Biomedical engineers have developed a lubricant that doesn't wash away to help ease arthritis joint pain, and it can even aid in keeping artificial joints working or making contact lenses more comfortable. The engineers bound the lubricant to a sticky molecule, which locks itself to the surface of cartilage and eye tissue.
“What I like about this concept is that we’re mimicking natural functions that are lost, using synthetic materials,” Jennifer H. Elisseeff, a professor of ophthalmology, biomedical engineering and materials science at John Hopkins University, told Futurity.
Hyaluronic acid (HA) is present in the fluid around joints such as knees, shoulders and wrists. It helps to naturally lubricate tissues and reduces inflammation. Damaged and aging joints have much less HA, which causes the pain. A method called viscosupplementation treats joint paint with HA injections. However, there is no way to keep the acid at the site of the pain as it soon gets washed away by the body's natural processes.
In a new study published in the journal Nature Materials, researchers tested HA-binding peptides (or HABpeps), which stick to HA to keep them at the site of pain. In the lab, they used HABpep as a chemical handle and used a synthetic molecule called polyethylene glycol to tie the HA to surfaces that include both natural and artificial cartilage and eye tissue.

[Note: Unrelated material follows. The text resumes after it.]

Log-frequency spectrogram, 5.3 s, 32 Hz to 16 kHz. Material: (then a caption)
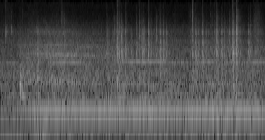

Tests were conducted in tissues and in animals, and both found that the HA didn't easily wash away. There was also reduced friction, as if the tissue has been bathed in unbound HA. In a rat study, the bound HA stayed 12 times as long in comparison to rats that hadn't been given HABpep.
HABpep could also be used in eyedrop solution to help make contact lenses more comfortable and to keep damaged eye tissue lubricated.